DATA EXTRACT -

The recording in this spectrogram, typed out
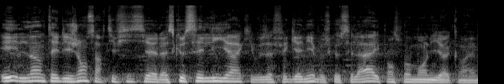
et l'intelligence artificielle. Est-ce que c'est l'IA qui vous a fait gagner? Parce que c'est là, il pense moment l'IA quand même.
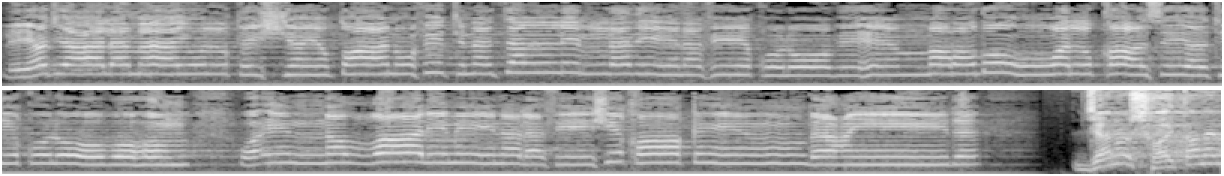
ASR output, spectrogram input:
ليجعل ما يلقي الشيطان فتنة للذين في قلوبهم مرض والقاسية قلوبهم وإن الظالمين لفي شقاق بعيد যেন শয়তানের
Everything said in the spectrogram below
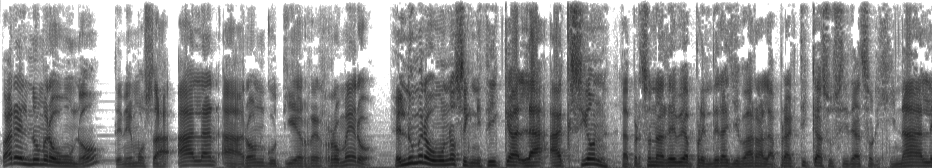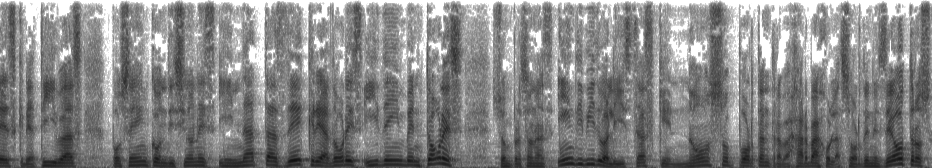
Para el número uno tenemos a Alan Aarón Gutiérrez Romero. El número uno significa la acción. La persona debe aprender a llevar a la práctica sus ideas originales, creativas, poseen condiciones innatas de creadores y de inventores. Son personas individualistas que no soportan trabajar bajo las órdenes de otros,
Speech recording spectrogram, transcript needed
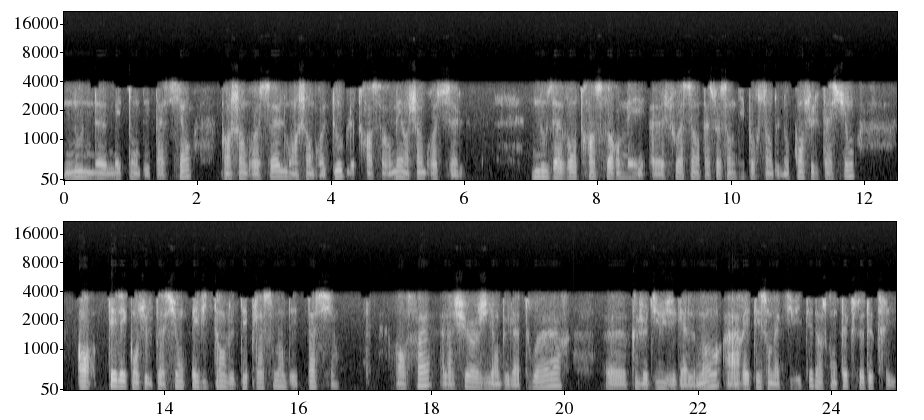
nous ne mettons des patients qu'en chambre seule ou en chambre double transformés en chambre seule. Nous avons transformé 60 euh, à 70% de nos consultations en téléconsultation, évitant le déplacement des patients. Enfin, la chirurgie ambulatoire euh, que je dirige également, a arrêté son activité dans ce contexte de crise.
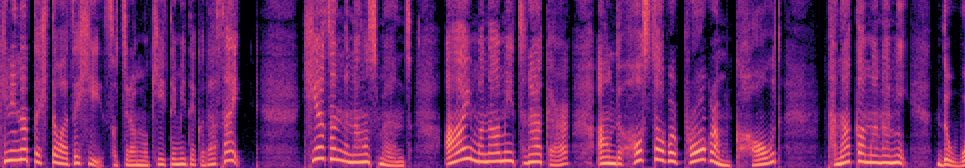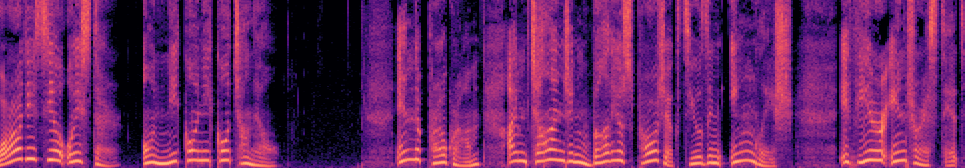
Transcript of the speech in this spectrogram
気になった人はぜひそちらも聞いてみてください。Here's an announcement. I, Manami Tanaka, am the host of a program called 田中まなみ The World is Your Oyster on Nico Nico channel. In the program, I'm challenging various projects using English. If you're interested,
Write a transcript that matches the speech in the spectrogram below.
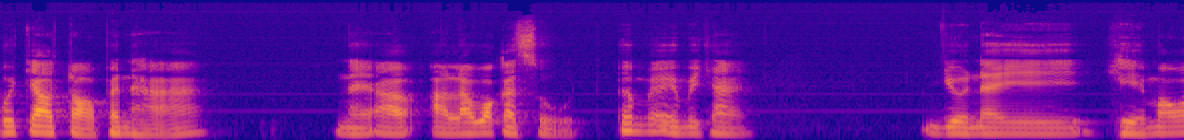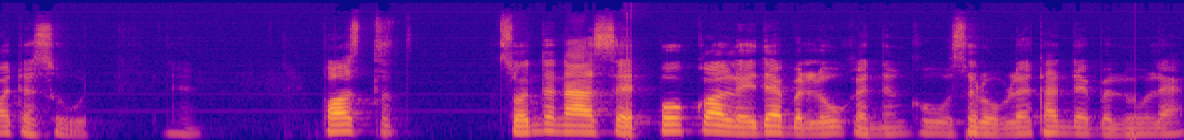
พระเจ้าตอบปัญหา ในอารวกสูตรเออไม่ไม่ใช่ อยู่ในเหมวัตสูตรพอสนทนาเสร็จปุ๊บก็เลยได้บรรลุกันทั้งคู่สรุปแล้วท่านได้บรรลุแล้ว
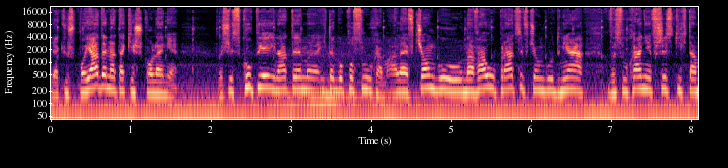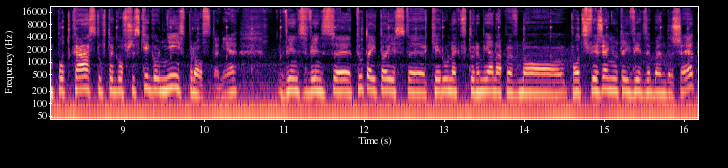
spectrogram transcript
jak już pojadę na takie szkolenie, to się skupię i na tym i tego posłucham, ale w ciągu nawału pracy, w ciągu dnia wysłuchanie wszystkich tam podcastów, tego wszystkiego nie jest proste, nie? Więc, więc e, tutaj to jest e, kierunek, w którym ja na pewno po odświeżeniu tej wiedzy będę szedł.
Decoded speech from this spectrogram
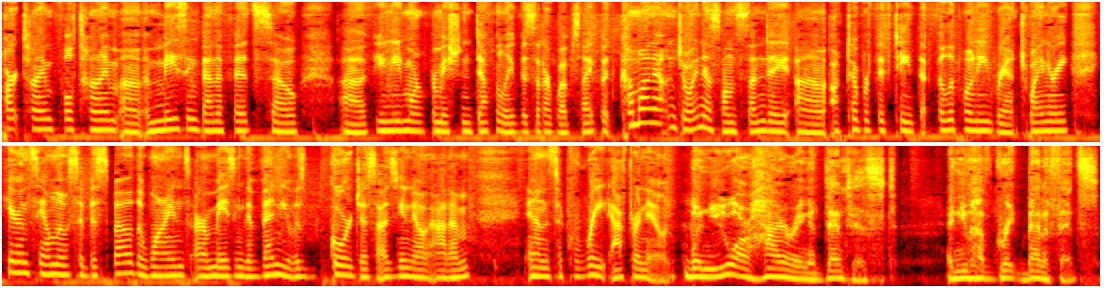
part time, full time, uh, amazing benefits. So uh, if you need more information, definitely visit our website. But come on out and join us on Sunday, uh, October 15th at Filipponi Ranch Winery here in San Luis Obispo. The wines are amazing. The venue is gorgeous, as you know, Adam. And it's a great afternoon. when you are hiring a dentist and you have great benefits,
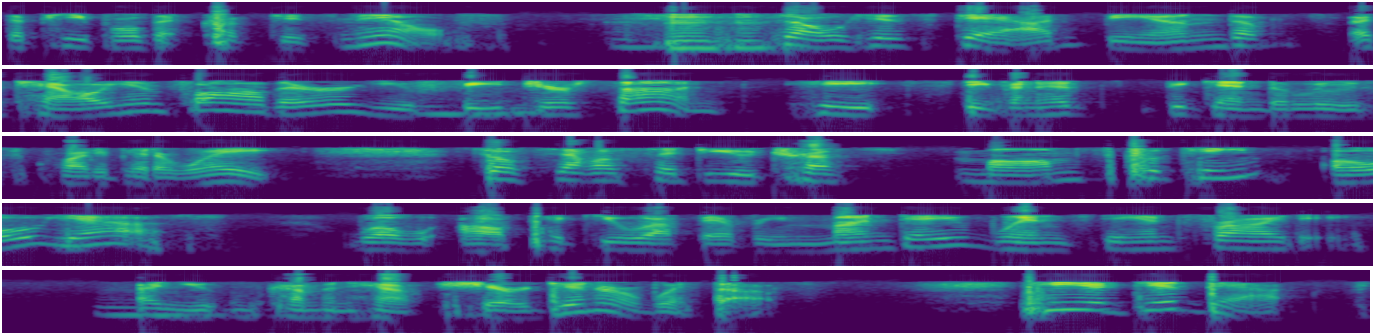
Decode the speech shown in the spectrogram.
the people that cooked his meals. Mhm. So his dad, being the Italian father, you feed your son. He Stephen had begun to lose quite a bit of weight. So Sal said, "Do you trust mom's cooking?" "Oh yes." Well, I'll pick you up every Monday, Wednesday, and Friday, and you can come and have share dinner with us. He had did that for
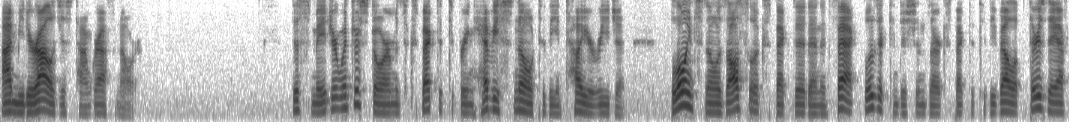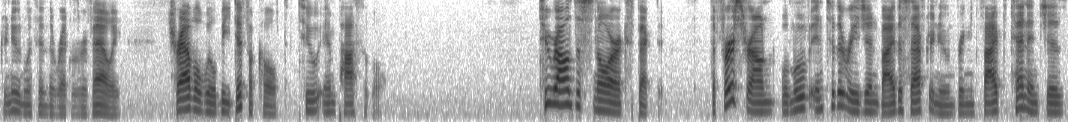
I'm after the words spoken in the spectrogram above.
I'm meteorologist Tom Grafenauer. This major winter storm is expected to bring heavy snow to the entire region. Blowing snow is also expected, and in fact, blizzard conditions are expected to develop Thursday afternoon within the Red River Valley. Travel will be difficult to impossible. Two rounds of snow are expected. The first round will move into the region by this afternoon, bringing 5 to 10 inches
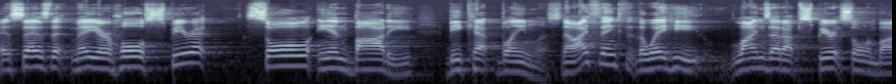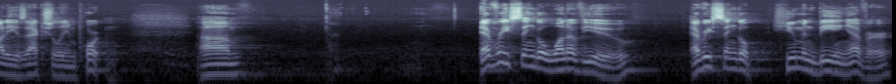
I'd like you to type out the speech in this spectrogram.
It says that may your whole spirit, soul, and body be kept blameless. Now, I think that the way he lines that up, spirit, soul, and body, is actually important. Um, every single one of you, every single human being ever,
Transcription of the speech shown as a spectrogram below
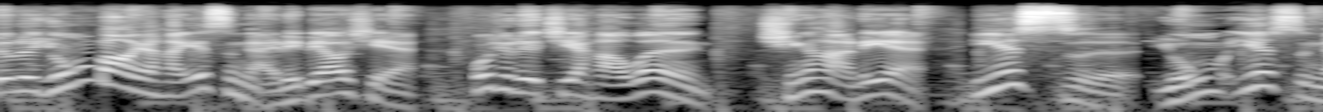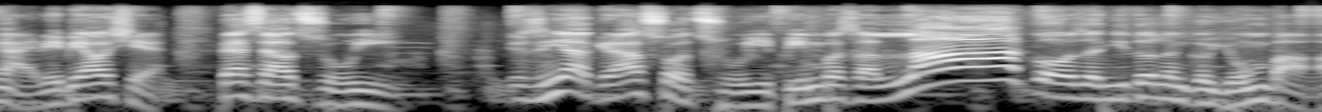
对不对？拥抱一下也是爱的表现，我觉得接下吻、亲下脸也是拥，也是爱的表现，但是要注意。就是你要跟他说注意，并不是哪个人你都能够拥抱，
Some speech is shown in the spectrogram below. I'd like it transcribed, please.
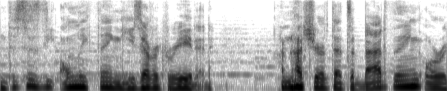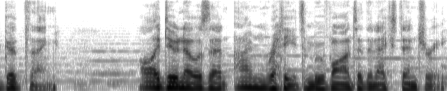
this is the only thing he's ever created. I'm not sure if that's a bad thing or a good thing. All I do know is that I'm ready to move on to the next entry.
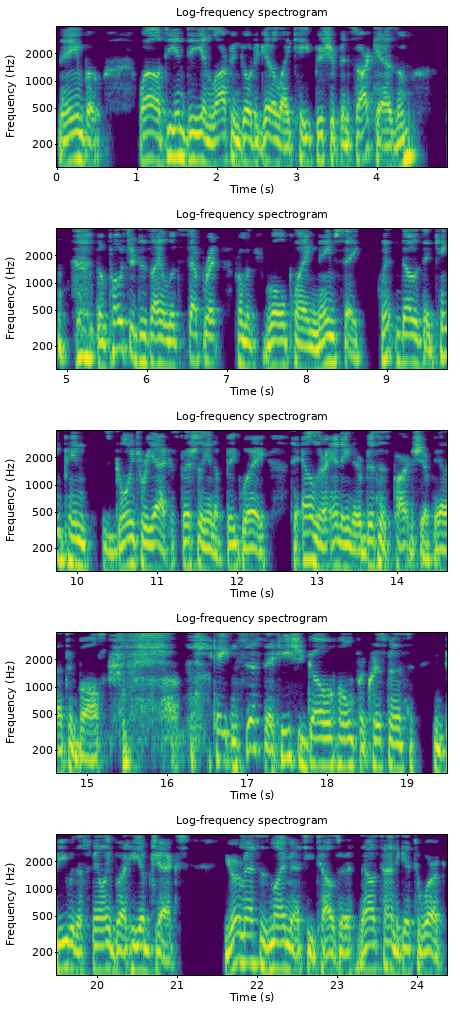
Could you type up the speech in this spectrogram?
name, but while D&D and LARPing go together like Kate Bishop and sarcasm, the poster design looks separate from its role-playing namesake. Clinton knows that Kingpin is going to react, especially in a big way, to Eleanor ending their business partnership. Yeah, that took balls. Kate insists that he should go home for Christmas and be with his family, but he objects. Your mess is my mess, he tells her. Now it's time to get to work.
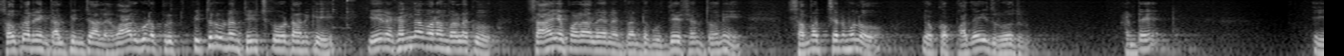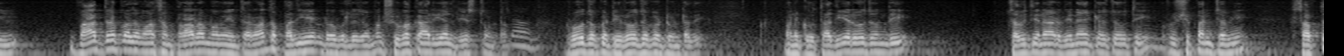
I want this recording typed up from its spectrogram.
సౌకర్యం కల్పించాలి. వారు కూడా పృ- పితృరుణం తీర్చుకోవటానికి ఏ రకంగా మనం వాళ్ళకు సహాయపడాలి అనేటువంటి ఉద్దేశంతో సంవత్సరములో యొక్క పదైదు రోజులు. అంటే ఈ భాద్రపద మాసం ప్రారంభమైన తర్వాత పదిహేను రోజులు మనం శుభకార్యాలు చేస్తూ ఉంటాం. రోజొకటి రోజొకటి ఉంటుంది. మనకు తదియ రోజు ఉంది చవితి నాడు వినాయక చవితి ఋషి పంచమి సప్త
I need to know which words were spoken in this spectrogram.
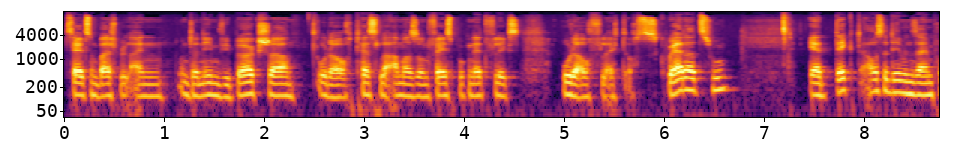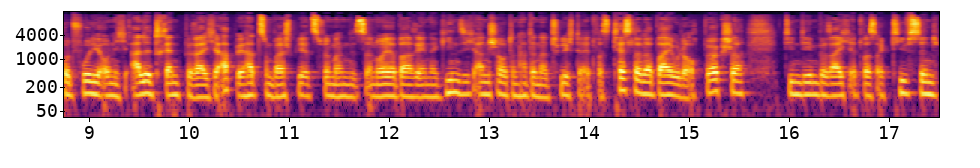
zählt zum Beispiel ein Unternehmen wie Berkshire oder auch Tesla, Amazon, Facebook, Netflix oder auch vielleicht auch Square dazu. Er deckt außerdem in seinem Portfolio auch nicht alle Trendbereiche ab. Er hat zum Beispiel jetzt, wenn man jetzt erneuerbare Energien sich anschaut, dann hat er natürlich da etwas Tesla dabei oder auch Berkshire, die in dem Bereich etwas aktiv sind.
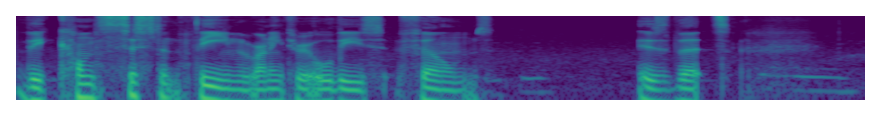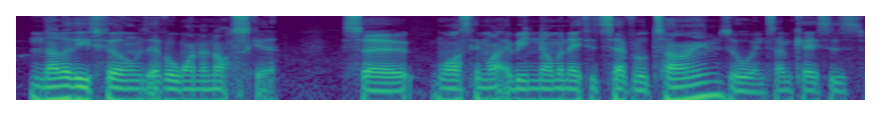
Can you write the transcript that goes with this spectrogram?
the consistent theme running through all these films is that none of these films ever won an Oscar. So whilst they might have been nominated several times, or in some cases,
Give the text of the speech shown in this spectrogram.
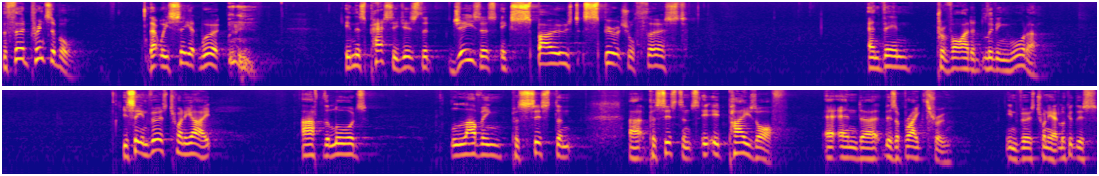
The third principle that we see at work in this passage is that Jesus exposed spiritual thirst and then provided living water. You see, in verse 28, after the Lord's loving, persistent uh, persistence, it, it, pays off, and uh, there's a breakthrough in verse 28. Look at this.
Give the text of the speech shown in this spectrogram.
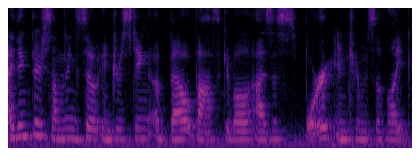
I think there's something so interesting about basketball as a sport in terms of like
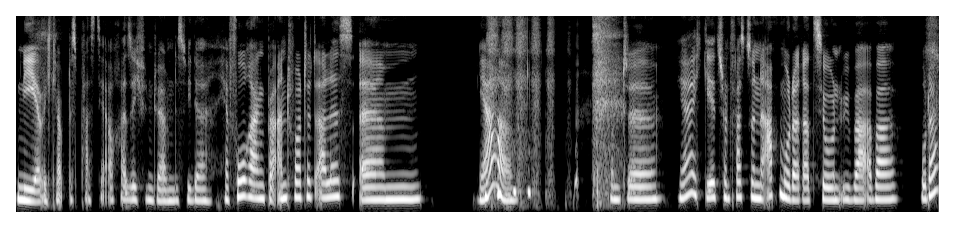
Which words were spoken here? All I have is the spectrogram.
Nee, aber ich glaube, das passt ja auch. Also ich finde, wir haben das wieder hervorragend beantwortet alles. Ähm, ja. Und äh, ja, ich gehe jetzt schon fast so eine Abmoderation über, aber, oder?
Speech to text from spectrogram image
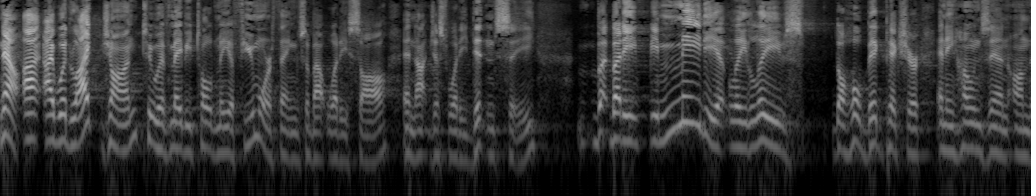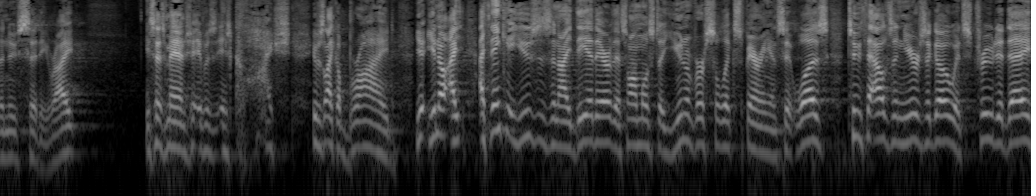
Now, I, I, would like John to have maybe told me a few more things about what he saw and not just what he didn't see. But, but he immediately leaves the whole big picture and he hones in on the new city, right? He says, man, it was, it, gosh, it was like a bride. You, you, know, I, I think he uses an idea there that's almost a universal experience. It was 2,000 years ago. It's true today.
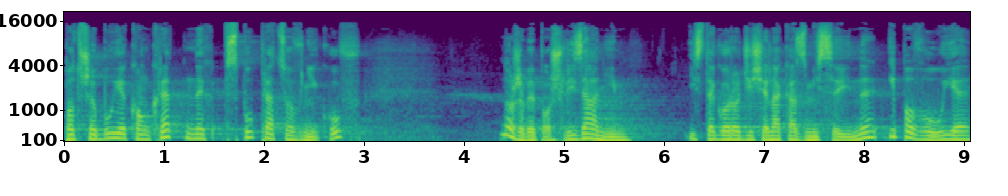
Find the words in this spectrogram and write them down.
potrzebuje konkretnych współpracowników, no żeby poszli za nim. I z tego rodzi się nakaz misyjny i powołuje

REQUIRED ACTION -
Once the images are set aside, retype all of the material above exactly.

TASK RESULT -
The recording in this spectrogram, typed out
et l'intelligence artificielle. Est-ce que c'est l'IA qui vous a fait gagner? Parce que c'est là, il pense moment l'IA quand même.
ASR output, spectrogram input:
ليجعل ما يلقي الشيطان فتنة للذين في قلوبهم مرض والقاسية قلوبهم وإن الظالمين لفي شقاق بعيد যেন শয়তানের
Everything said in the spectrogram below
Para el número uno tenemos a Alan Aarón Gutiérrez Romero. El número uno significa la acción. La persona debe aprender a llevar a la práctica sus ideas originales, creativas, poseen condiciones innatas de creadores y de inventores. Son personas individualistas que no soportan trabajar bajo las órdenes de otros,
Speech recording spectrogram, transcript needed
nous ne mettons des patients qu'en chambre seule ou en chambre double transformés en chambre seule. Nous avons transformé 60 euh, à 70% de nos consultations en téléconsultation, évitant le déplacement des patients. Enfin, la chirurgie ambulatoire euh, que je dirige également, a arrêté son activité dans ce contexte de crise.
Transcript of the speech in this spectrogram
気になった人はぜひそちらも聞いてみてください。Here's an announcement. I, Manami Tanaka, am the host of a program called 田中まなみ The World is Your Oyster on Nico Nico channel. In the program, I'm challenging various projects using English. If you're interested,
Write a transcript that matches the speech in the spectrogram below.
พระเจ้าตอบปัญหา ในอารวกสูตรเออไม่ไม่ใช่ อยู่ในเหมวัตสูตรพอสนทนาเสร็จปุ๊บก็เลยได้บรรลุกันทั้งคู่สรุปแล้วท่านได้บรรลุแล้ว
spectrogram transcript
jak już pojadę na takie szkolenie, to się skupię i na tym i tego posłucham, ale w ciągu nawału pracy, w ciągu dnia wysłuchanie wszystkich tam podcastów, tego wszystkiego nie jest proste, nie? Więc, więc e, tutaj to jest e, kierunek, w którym ja na pewno po odświeżeniu tej wiedzy będę szedł.
Decoded speech from this spectrogram
part time, full time, uh, amazing benefits. So uh, if you need more information, definitely visit our website. But come on out and join us on Sunday, uh, October 15th at Filipponi Ranch Winery here in San Luis Obispo. The wines are amazing. The venue is gorgeous, as you know, Adam. And it's a great afternoon. when you are hiring a dentist and you have great benefits,
Decode the speech shown in the spectrogram.
the people that cooked his meals. Mhm. So his dad, being the Italian father, you feed your son. He Stephen had begun to lose quite a bit of weight. So Sal said, "Do you trust mom's cooking?" "Oh yes." Well, I'll pick you up every Monday, Wednesday, and Friday, and you can come and have share dinner with us. He had did that for
I'm after the words spoken in the spectrogram above.
I'm meteorologist Tom Grafenauer. This major winter storm is expected to bring heavy snow to the entire region. Blowing snow is also expected, and in fact, blizzard conditions are expected to develop Thursday afternoon within the Red River Valley. Travel will be difficult to impossible. Two rounds of snow are expected. The first round will move into the region by this afternoon, bringing 5 to 10 inches
I'd like you to type out the speech in this spectrogram.
It says that may your whole spirit, soul, and body be kept blameless. Now, I think that the way he lines that up, spirit, soul, and body, is actually important. Um, every single one of you, every single human being ever,
Transcription of the speech shown as a spectrogram below
对不对？拥抱一下也是爱的表现，我觉得接下吻、亲下脸也是拥，也是爱的表现，但是要注意。就是你要跟他说注意，并不是哪个人你都能够拥抱，
Some speech is shown in the spectrogram below. I'd like it transcribed, please.
this is the only thing he's ever created. I'm not sure if that's a bad thing or a good thing. All I do know is that I'm ready to move on to the next entry.
Could you type up the speech in this spectrogram?
name, but while D&D and LARPing go together like Kate Bishop and sarcasm, the poster design looks separate from its role-playing namesake. Clinton knows that Kingpin is going to react, especially in a big way, to Eleanor ending their business partnership. Yeah, that took balls. Kate insists that he should go home for Christmas and be with his family, but he objects. Your mess is my mess, he tells her. Now it's time to get to work.
I want this recording typed up from its spectrogram.
సౌకర్యం కల్పించాలి. వారు కూడా పృ- పితృరుణం తీర్చుకోవటానికి ఏ రకంగా మనం వాళ్ళకు సహాయపడాలి అనేటువంటి ఉద్దేశంతో సంవత్సరములో యొక్క పదైదు రోజులు. అంటే ఈ భాద్రపద మాసం ప్రారంభమైన తర్వాత పదిహేను రోజులు మనం శుభకార్యాలు చేస్తూ ఉంటాం. రోజొకటి రోజొకటి ఉంటుంది. మనకు తదియ రోజు ఉంది చవితి నాడు వినాయక చవితి ఋషి పంచమి సప్త
I need to know which words were spoken in this spectrogram.
zählt zum Beispiel ein Unternehmen wie Berkshire oder auch Tesla, Amazon, Facebook, Netflix oder auch vielleicht auch Square dazu. Er deckt außerdem in seinem Portfolio auch nicht alle Trendbereiche ab. Er hat zum Beispiel jetzt, wenn man jetzt erneuerbare Energien sich anschaut, dann hat er natürlich da etwas Tesla dabei oder auch Berkshire, die in dem Bereich etwas aktiv sind.
Can you write the transcript that goes with this spectrogram?
the consistent theme running through all these films is that none of these films ever won an Oscar. So whilst they might have been nominated several times, or in some cases,
Give the text of the speech shown in this spectrogram.
The third principle that we see at work in this passage is that Jesus exposed spiritual thirst and then provided living water. You see, in verse 28, after the Lord's loving, persistent uh, persistence, it, it, pays off, and uh, there's a breakthrough in verse 28. Look at this.
Give the text of the speech shown in this spectrogram.
I think there's something so interesting about basketball as a sport in terms of like
Which words were spoken here? All I have is the spectrogram.
Nee, aber ich glaube, das passt ja auch. Also ich finde, wir haben das wieder hervorragend beantwortet alles. Ähm, ja. Und äh, ja, ich gehe jetzt schon fast so eine Abmoderation über, aber, oder?
Speech to text from spectrogram image
Now, I, I, would like John to have maybe told me a few more things about what he saw and not just what he didn't see. But, but he immediately leaves the whole big picture and he hones in on the new city, right? He says, man, it was, it, gosh, it was like a bride. You, you, know, I, I think he uses an idea there that's almost a universal experience. It was 2,000 years ago. It's true today.
Find the words in this spectrogram and write them down.
potrzebuje konkretnych współpracowników, no żeby poszli za nim. I z tego rodzi się nakaz misyjny i powołuje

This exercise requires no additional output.